I had a dream last night. Incredibly vivid and incredibly detailed. Maybe the first lucid dream I had in twenty five years or more. I even knew I was dreaming. And yet, though some things were going on that I didn’t like, knowing that I was unconscious, I so did not wish to awaken.
The details would likely only be interesting to a psychologist or a hard core student of dreams. The only detail worth sharing was that I was in high school, I was a teenager again, and my father had broken another promise. And in the dream, and when I awoke, I had a strong feeling of anguish over my father’s broken promises, and the over the quasi loss of my son, for whom I am fighting for custody in a bitter court battle. And the beginning of “Silent Running,” with the faint sound of sea gulls, was running through my mind.
I haven’t quite shook the feeling yet, and again, likely I’m not conveying it. Possibly none of this makes sense. The best way I can describe it is “our father’s broke their promises to us, and we must start a revolution, a Beltane, purging our pasts, making right what we can, killing ourselves if we must to keep our promises to our children.”
So why the dream? Why am I writing about it other than the insane compulsion to write? At least in part, I know I am not the only one who has had that dream. There is something about it, the dream of being one of the Founding Fathers of your nation, or an Apostle in your church. Bringing something new and beautiful into fruition, something future generations will call you blessed for being a part of.
It was seeded deep in mythology. It’s why we are so in awe (well, one reason why) of Jesus, of George Washington, of inventors, of those who create great theories and great works of art. The same joy you feel when you first marry or your baby is born.
For some happy few, St. Crispin’s Day dawns and God has granted an Agincourt. Few fought against many in a righteous cause, and the righteous won.
But in spite of what we want to believe, the righteous don’t always win. Hector falls defending his homeland. Socrates is condemned to drink hemlock. Christ is crucified. William Wallace is hung, drawn, and quartered. Sainted Joan of Arc is burned as a witch. Abraham Lincoln, John F. Kennedy, and Martin Luther King Junior are assassinated. Daddy promises to take me trick or treating and gets drunk instead.
I look on the promises I made my son, and so many of them are no more than ashes blowing in the wind.

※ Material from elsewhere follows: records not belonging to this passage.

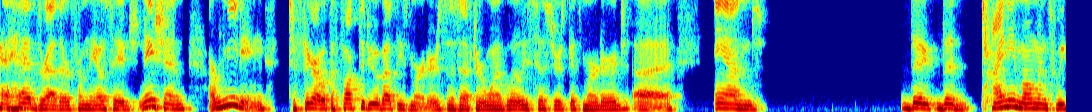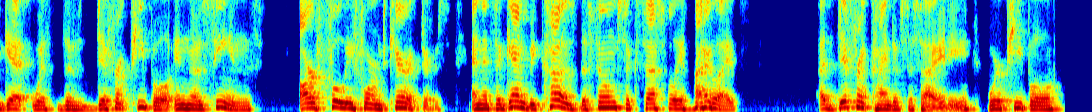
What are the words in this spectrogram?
heads rather from the Osage Nation are meeting to figure out what the fuck to do about these murders. This is after one of Lily's sisters gets murdered, uh, and the the tiny moments we get with the different people in those scenes are fully formed characters. And it's again because the film successfully highlights a different kind of society where people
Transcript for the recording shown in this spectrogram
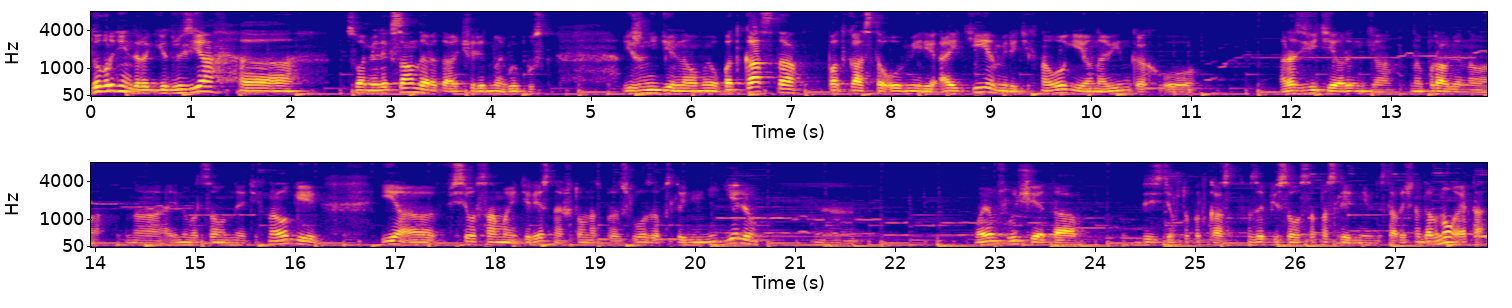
Добрый день, дорогие друзья. Э, с вами Александр. Это очередной выпуск еженедельного моего подкаста. Подкаста о мире IT, о мире технологий, о новинках, о развитии рынка, направленного на инновационные технологии и э, все самое интересное, что у нас произошло за последнюю неделю. Э, в моем случае это связи с тем, что подкаст записывался последний достаточно давно, это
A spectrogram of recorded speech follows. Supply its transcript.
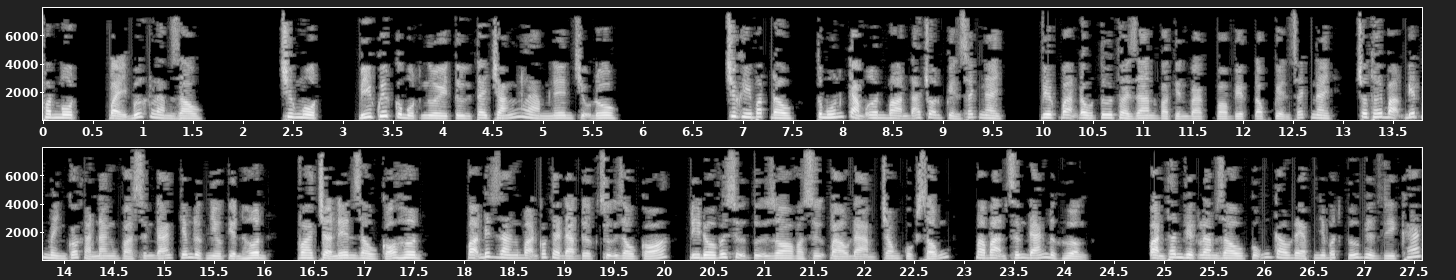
Phần 1. 7 bước làm giàu Chương 1. Bí quyết của một người từ tay trắng làm nên triệu đô. Trước khi bắt đầu, tôi muốn cảm ơn bạn đã chọn quyển sách này. Việc bạn đầu tư thời gian và tiền bạc vào việc đọc quyển sách này cho thấy bạn biết mình có khả năng và xứng đáng kiếm được nhiều tiền hơn và trở nên giàu có hơn. Bạn biết rằng bạn có thể đạt được sự giàu có đi đôi với sự tự do và sự bảo đảm trong cuộc sống mà bạn xứng đáng được hưởng. Bản thân việc làm giàu cũng cao đẹp như bất cứ việc gì khác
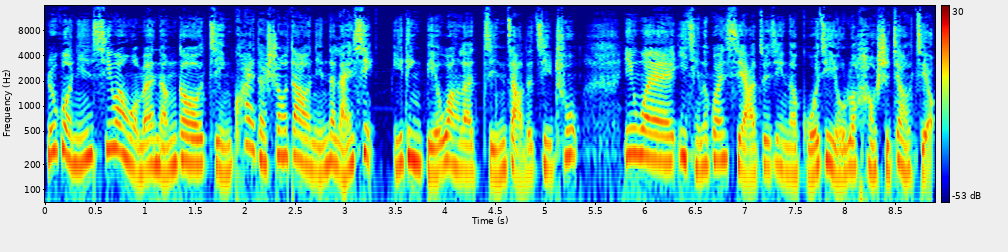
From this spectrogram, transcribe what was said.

I’ve said a lot of melodramatic, cryptic stuff here. Before I try to tie it all up into a tidy bow, let me go back to the Silent Running music video. I posted something about it on a failed blog I used to write, but I’ll try to do it justice again.
I must have been seventeen, because it was the year I was in football but still at home with my parents. I don’t remember what game I came home from, whether it was one of the very few we won, or not, but I remember for some reason I came home feeling pumped. I felt seventeen for a change, and strong, and like the causes for which I fought were righteous and destined for either success, or for beautiful, quixotic, poetic failure. And I walk in the door with my pads on and my cleats. And for whatever reason my mother is watching something with music videos (I’ll never know what was up with that, perhaps it is another reason why the event was so dreamlike to me). The cool night air from the farm as behind me, and our little black and white tv starts with the late character actor Billy Drago (found out while researching this post he died in ’19 at the age of 73) in a ghostly hologram telling this boy that he knew his father, that his father was a great man in spite of not being in his life, that he is part of the revolution. He imparts (in the lyrics of the song anyway) wisdom to the boy. “Don’t believe the church and state, and everything they tell you.” “Better you should pray to God, the Father and the Spirit will guide you and protect you.” “Teach the children quietly, for someday sons and daughters will rise up and fight where we stood still.”
In the end, I just miss my son. I’d give twenty years of my life to have him with me one more day, watching Mystery Science Theater and joking about cartoons. I wonder if I’ll ever see him again, and there is nothing to be done but try not to be the one who lights the match. I’m going to post a link to both “Silent Running,” and a Phil Colllins song about the loss of a child. Listen to “Silent Running” a few times, and imagine what the seventeen year old is thinking about his father, and what the fifty year old is thinking about his son.
What do you think? Have you ever lost someone important to you? Please comment.
Very poignant thoughts.
The song always seemed to allude to me about some failed resistance fighters or such…
I thought I had replied to you. Sorry, the chronic fatigue is reminding me it hasn’t totally gone away. I found this song with video about Trump, making it look like he was a freedom fighter. ‘Nuff said.